I am not saying where I am is veritably Mount Zion with glorious golden shields hanging upon its battlements. And maybe I am a complete nitwit and dunce, and haven’t doted on the writings of A.W. Pink enough, but, hey, were you expecting absolutely perfect people with faces that glow like Moses’s just after he came down the mountain? I am glad that Jesus saves botched-up people (like me), who take a while to comprehend the height and depth and length and breadth.
I mostly enjoy your writing, but sometimes you get just a little teensy-weensy, itsy-bitsy, heavy handed.
Thanks for the great analysis of our question and post Dan. Always a honor to get a link, analysis and a real answer a great blog like Cerulean Sanctum. Its always appreciated.
Keep up the great work and again thanks for the link, the answer, and the analysis.
Stay strong, be courageous and serve God in all things.
We’ll have to disagree on this. Your experience is different than mine. I see a lot of chasing after faddish “spirituality.” There are people I’ve known for years who have been rock-solid and they’re showing evidence of following paths that will put them in a ditch.
I’m always watching. I’ve seen too many churches where the three rewards I discussed are almost never mentioned. I’ve been in a few churches where you could pull ten people at random from the congregation and not one of them could give you a clear presentation of the Gospel. I can only go by my experience.
Are there churches where things are better? Sure. But from where I am, they are getting progressively smaller in number. I knew a lot of strong Christians when I first became a believer. But I don’t see that older generation being replaced by people who are just as strong. That’s disheartening to me.

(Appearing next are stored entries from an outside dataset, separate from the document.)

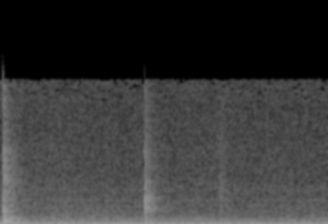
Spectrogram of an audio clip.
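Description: Two small metallic clicks about a second apart as a pin's clasp is worked and fastened onto a shirt.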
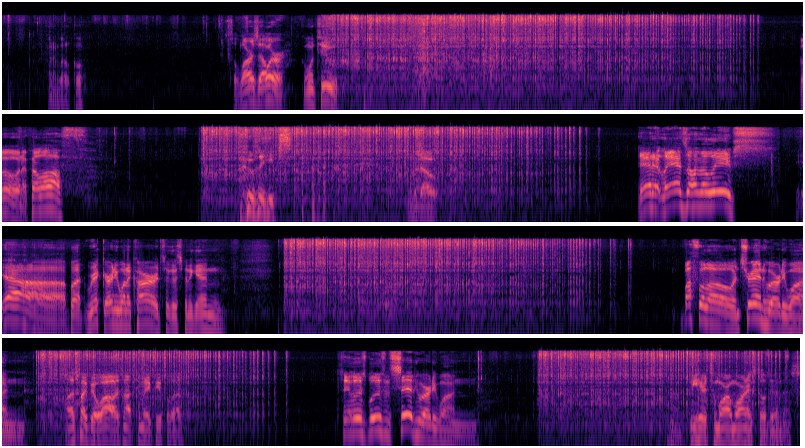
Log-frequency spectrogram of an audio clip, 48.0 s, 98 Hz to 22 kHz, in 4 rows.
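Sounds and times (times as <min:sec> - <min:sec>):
prize wheel ticking: 0:04.8 - 0:11.4, 0:15.0 - 0:21.0, 0:28.2 - 0:33.5, 0:36.5 - 0:40.4, 0:44.0 - 0:48.0
wheel whirring on bearing: 0:04.8 - 0:11.4, 0:15.0 - 0:21.0, 0:28.2 - 0:33.5, 0:36.5 - 0:40.4, 0:44.0 - 0:48.0.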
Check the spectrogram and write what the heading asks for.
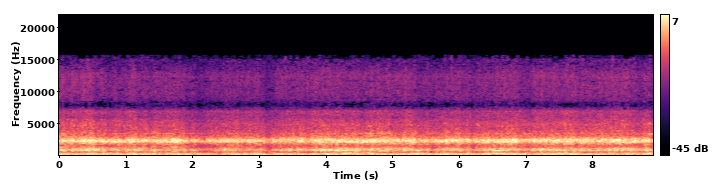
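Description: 103 series electric train running at a steady speed: its MT55A traction motors whine at an unchanging pitch over the low rumble of the wheels on the rails.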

One last thing…
Quote: * About knowing Jesus Christ—”Hey, as long as I’m not going to hell, so what?”
* Upon hearing Jesus say, “Well done, good and faithful servant.”—”That’s nice.”

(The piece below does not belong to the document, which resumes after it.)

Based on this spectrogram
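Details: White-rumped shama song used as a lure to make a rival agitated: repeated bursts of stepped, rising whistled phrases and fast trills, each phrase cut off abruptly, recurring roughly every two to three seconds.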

* Upon entering Heaven—”Are we really going to have to praise God for eternity? Isn’t there anything else to do around here?”
I actually heard the first and third comments out of the lips of established believers in just the last month. Yes, I made them a bit hyperbolic to make my point, but still. It’s upsetting, but again it’s hard to fault people 100% when so few pastors are preaching or teaching on these things.
If I haven’t already said thanks in the last two months for being a new reader, I’m saying it now.
Glad to hear it. I like being fodder—as long as it’s not cannon fodder!
Hey, I like the show Lost. Y’all have gone to meddlin’ now 🙂
“I would suspect that if we scratched the typical American Christian and truly got under his or her spiritual facade, we’d see the following thought processesï¿½”
I’d translate this as, “If we take a moment to stand and openly judge those around us against our arrogant measure of worth, we’d see them failing our measure thusly . . .”
This entire dialogue is a wonderful example of religion’s marvelous power of justifying its incessant practice of indoctrination and its relentless exercise of peer pressure.